Find a relaxing time after a good day to ask your son about their goals for the year. Ask them what they want to get out of this year and then try to just listen with out judgment. Their goals may differ from yours and may or may not include goals around academics/grades, SATs, college aps, recruitment, strength& conditioning. Feel free to remind them of their strengths, instill a sense of self confidence by trusting them to do their best. Tell a personal story and share how you used your strengths to overcome adversity to meet your goals. Share a story when you made mistakes in your youth, and what you learned from it.
Remember your son’s goals and write them down later after the conversation.
Ask them if they wouldn’t mind checking in with you in a month about how everything’s going.
You want to give them a little space so they want to come to you and discuss the progress they are making, challenges they are facing.
Ask about communication preferences- text, FaceTime, Skype, Zoom, letters, phone calls. Ask how often they’d like to hear from you, and be open to hearing that they just don’t have much time to connect during pre-season. The first two weeks are extremely demanding on the mind and body.

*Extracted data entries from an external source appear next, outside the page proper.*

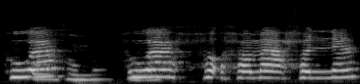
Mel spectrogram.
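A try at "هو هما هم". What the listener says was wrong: Huwa huma hum. no N's. Only M's. Huwa huma hum. Hum. Huwa huma hum.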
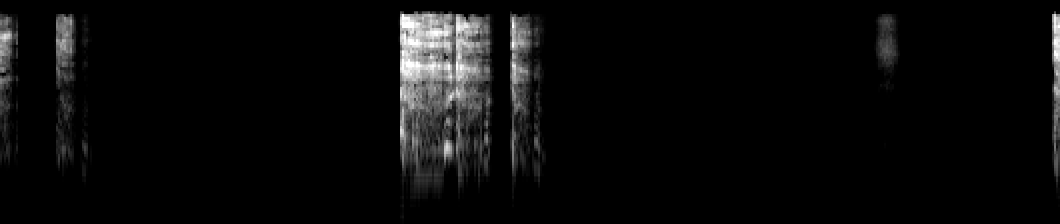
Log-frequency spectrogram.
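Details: Morning cough from an adult: a few small dry coughs, then a louder harsh coughing burst with a brief follow-up cough in a quiet room; cough.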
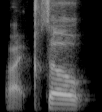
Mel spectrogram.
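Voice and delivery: ordinary talk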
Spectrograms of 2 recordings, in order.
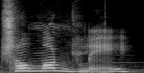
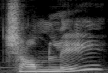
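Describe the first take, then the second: First: The name is said with all its letters sounded. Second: The name is said as two short syllables. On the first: The speaker calls it wrong. "Not Cholmondeley?" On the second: The speaker calls it right. "Is it just Chumley?"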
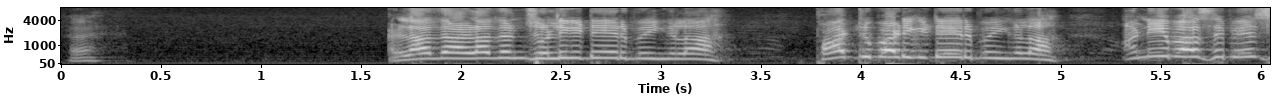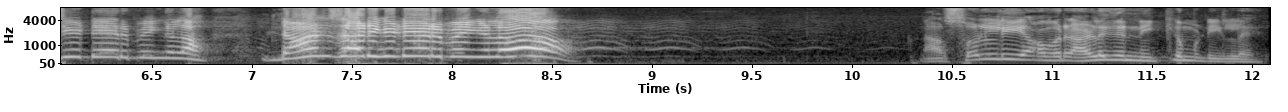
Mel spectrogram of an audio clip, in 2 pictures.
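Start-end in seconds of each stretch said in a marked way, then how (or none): 1.6-8.4 loud, high questions climbing to a shout; scolding. Real, not acted. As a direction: hammer each accusing question harder than the last. Rebukes congregation in repeated questions. (அடுக்கடுக்காய் உரக்கக் கண்டித்து)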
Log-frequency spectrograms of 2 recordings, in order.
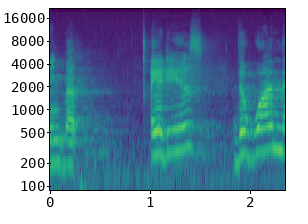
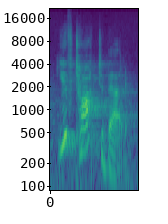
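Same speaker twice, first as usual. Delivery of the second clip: ordinary talk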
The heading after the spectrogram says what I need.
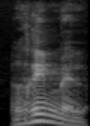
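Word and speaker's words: גימל: Por exemplo, quando eu leio na Torá e tem a letra Gimel sem dagesh, eu pronuncio R, Rimmel. Ou seja, neste caso eu vou dizer Vehatzeira Ramhi. Ram e não Gam, tá bom?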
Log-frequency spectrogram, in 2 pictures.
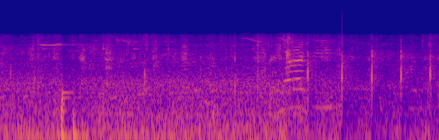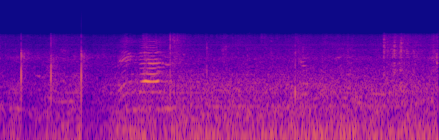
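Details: Seven-month-old Boxer named Janice playing in a park, giving a short run of sharp barks and yelps in the middle, with people talking and calling her name around it.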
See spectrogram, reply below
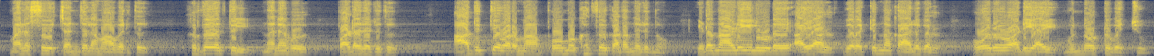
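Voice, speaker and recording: A man's voice: medium pitch, darkish tone. Man narrating a horror story. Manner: dramatic, measured reading.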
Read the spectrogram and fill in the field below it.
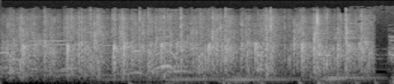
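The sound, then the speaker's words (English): An audience applauds everyone who appeared that night, a dense, steady wash of clapping that lasts the whole moment, with faint murmuring and a low hum underneath. “Please give another large round of applause for everyone that you saw tonight.”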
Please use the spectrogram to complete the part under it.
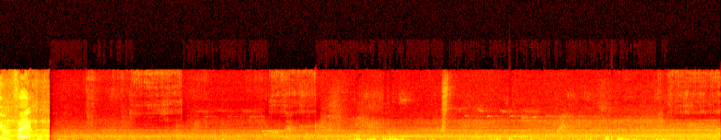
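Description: A train rumbles on the rails as it slowly approaches.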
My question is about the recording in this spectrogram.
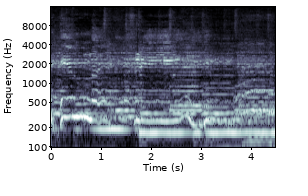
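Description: Live band music through a PA system, with sung voices holding long notes over the accompaniment.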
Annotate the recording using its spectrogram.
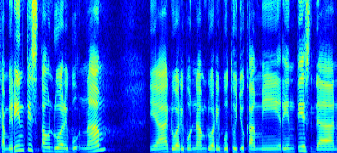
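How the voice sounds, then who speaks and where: Dry and close with no echo, a man's high-pitched voice comes through. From Indonesia, not Surabaya. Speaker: pastor and leadership coach. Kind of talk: sermon. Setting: church service with congregation. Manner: interactive, engaging audience.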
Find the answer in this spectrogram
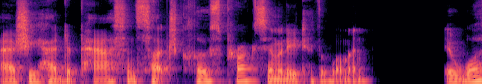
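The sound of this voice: An unforced reading voice with ordinary pitch variation sits against a quiet background.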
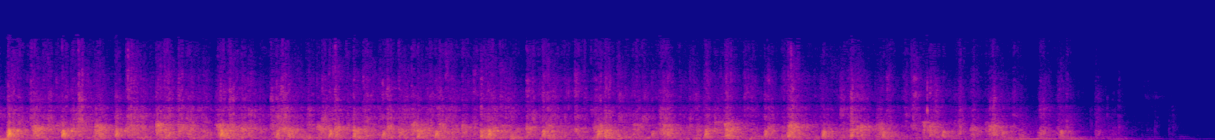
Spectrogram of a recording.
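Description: An audience applauds to thank guests after a discussion segment at a live event. The dense, steady clapping tapers off and falls to silence just before the end.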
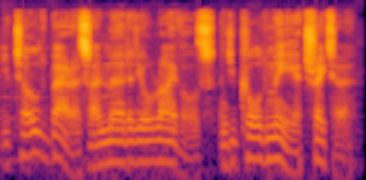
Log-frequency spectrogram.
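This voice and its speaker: Very deep, ruthless Sith warrior. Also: male voice, big pitch swings, fairly quick, faint music behind. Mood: defiant. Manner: curt, threatening. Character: ruthless young male Sith warrior apprentice, proud and wrathful. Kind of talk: cinematic game voice acting.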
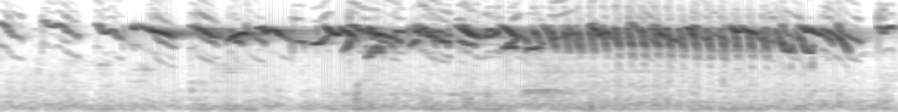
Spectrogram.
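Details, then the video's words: Wild-style oriental white-eye song played to attract wild white-eyes: scattered high chirps building into a long, rapid, buzzy twittering trill. "BURUNG PLECI gacor ngalas nembak || PANCINGAN PLECI NGALAS"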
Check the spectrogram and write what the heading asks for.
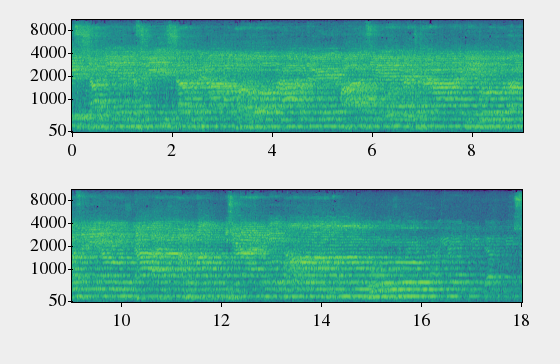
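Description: A group of Hindu priests chanting mantras together in a steady, sustained recitation during a puja, easing off briefly near the end.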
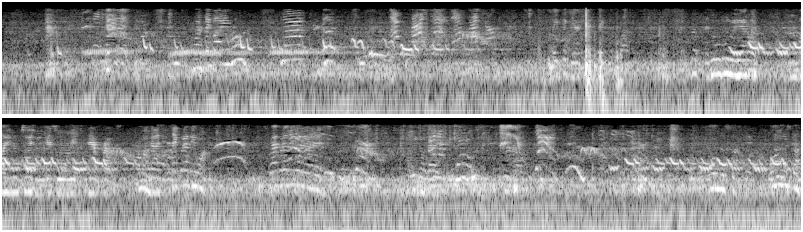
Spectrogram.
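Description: Many small birds chirping and twittering at once, a dense chorus of short rising and falling calls that overlap throughout.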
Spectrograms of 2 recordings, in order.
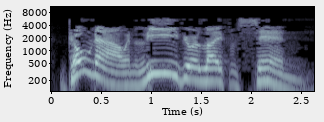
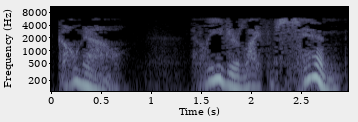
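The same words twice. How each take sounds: First: It sounds stern and threatening. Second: It sounds gentle and compassionate. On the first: Stop sinning or face worse punishment next time. "I kind of typically always read it like" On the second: You are not condemned and are free to go. "my tone of voice is intentional"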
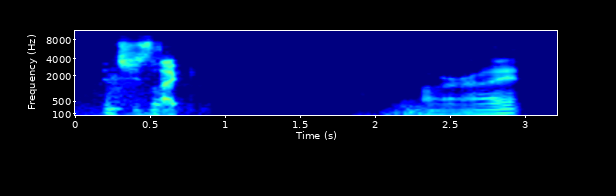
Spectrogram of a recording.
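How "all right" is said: very quiet, low, throaty, hushed growl. Voicing a character answering with suppressed anger: low growl. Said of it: "Just this low growl in the back of her voice".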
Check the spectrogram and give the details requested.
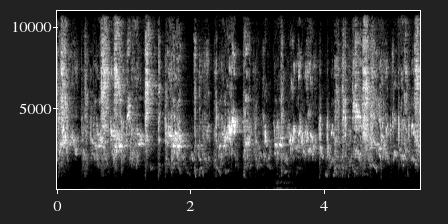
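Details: Budgies flirting, their chattering warble of high chirps and squawks running on with uneven pulses and a faint low thump midway.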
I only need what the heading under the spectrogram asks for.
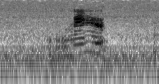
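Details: Domestic cat meowing to demand its owner's attention: one short harmonic meow that rises then falls slightly, under a second long, over faint room hum.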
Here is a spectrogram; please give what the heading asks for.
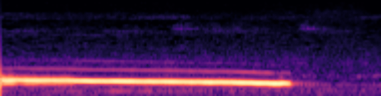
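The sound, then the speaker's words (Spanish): A single loud wolf howl from wolves beneath a window at night: one sustained tone that sags gently lower for about a second and a half, then cuts off sharply. “los lobos salieron del bosque, se acomodaron bajo la ventana de Rosa Luna y comenzaron a aullar. ¡Au! ¡Au!”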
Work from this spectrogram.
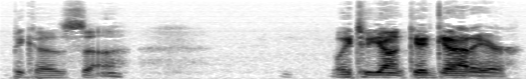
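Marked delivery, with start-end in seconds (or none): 2.5-3.9 put-on gruff club bouncer shooing a kid; loud, tough doorman brushing off a kid. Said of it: "that was my bouncer voice".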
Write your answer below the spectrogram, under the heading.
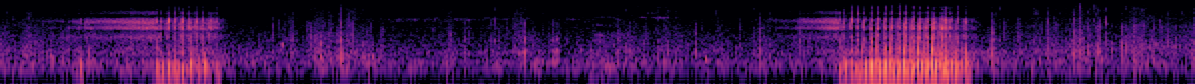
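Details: Thai Ridgeback puppy, four months old, asleep and snoring very loudly indoors; two long, rasping, rattling snores about four seconds apart, with quiet room noise between them.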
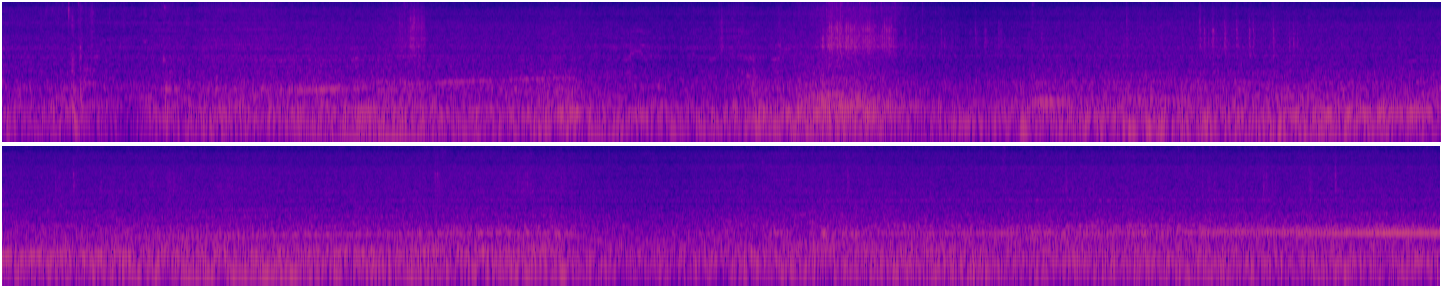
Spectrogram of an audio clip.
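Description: Minivan engine and road noise while driving: a steady low rumble. A brief louder rush of noise comes about eight seconds in, and the engine note slowly climbs over the last several seconds.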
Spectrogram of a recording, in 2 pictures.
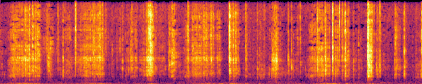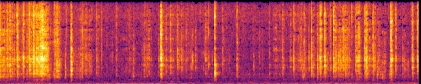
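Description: A solid white Marseille soap bar, held in the hand, is scraped into powder and flakes with a utility knife blade. The result is a steady run of dry, bright, scratchy scraping strokes with sharp crackling flicks, over a faint low rumble.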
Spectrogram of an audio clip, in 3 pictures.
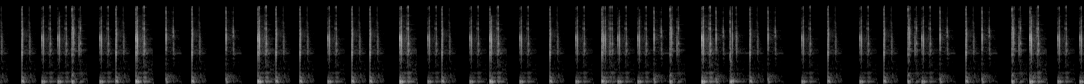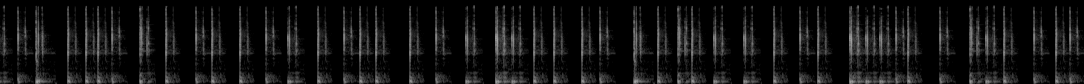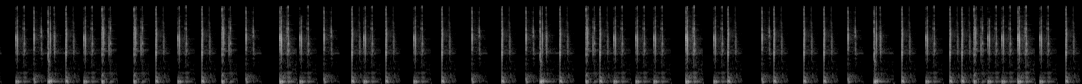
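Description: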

The Fun Stuff:
Take them shopping for snacks- buy a tote with a tight fitting lid for storage. Bottled water isn’t necessary. Our water is of excellent quality for drinking right from the tap. It has been taste tested by our science classes, and is preferred over bottled spring water. Plan a special family dinner of their choosing, family adventure to a special place, or neighborhood BBQ as a meaningful send off. During the first week or two and throughout the year: Care Packages are highly desired and coveted!!!! Get creative with the contents, but the following items are often celebrated: Protein powders (weight gain/loss shakes), healthy snacks, iTunes or Amazon gift cards. Sneak in a letter of encouragement, or if you are artsy feel free to make a collage of pictures that recall fond memories, accomplishments/goals.
Caring For Yourself:
If you are struggling with having your baby bird fly out of the nest, make a self care and wellness plan. Explore what feeds your soul in addition to your parenting role (which is now shifting). Engage in your favorite wellness activities: yoga, golf, nature walks, swimming, nurturing friendships, cooking healthy food and trying new recipes, meditation, tennis, crafting, etc. A vision board is an evidence-based way to set some positive intentions for living a fulfilling life. See the link below for more info:
If your anxiety or depression symptoms persist, or affect your day to day functioning, please see: https://therapists.psychologytoday.com to find the best match for a mental health therapist in your area. A licensed professional can assist you to work through any adjustment difficulties that are getting in your way of staying positive and healthy.
Bridgton Academy Cares About Your Son:
If your son is struggling to sleep, concentrate in school, or get their “head in the game”, encourage him to reach out to Amanda Miller, The School Counselor. I am a Licensed Clinical Social Worker who is here to listen, help students clarify what’s going on, and support them to make a plan around how to best move through what’s going on.
Families can reach out to me directly and give me the heads up about any concerns around their son’s mental health. I touch base with every student and can invite them to meet up for a check in. I am here for students and their families throughout the year, and am available for consults prior to the start of the academic year. I look forward to meeting you and your sons on registration day, when I will be handing out my contact information and a Wellness Welcome Package. Stay tuned to the BA webpage for updated links to this quarterly blog where I will share wellness tips and strategies for students and their families.
Sincerely, Amanda Miller, LCSW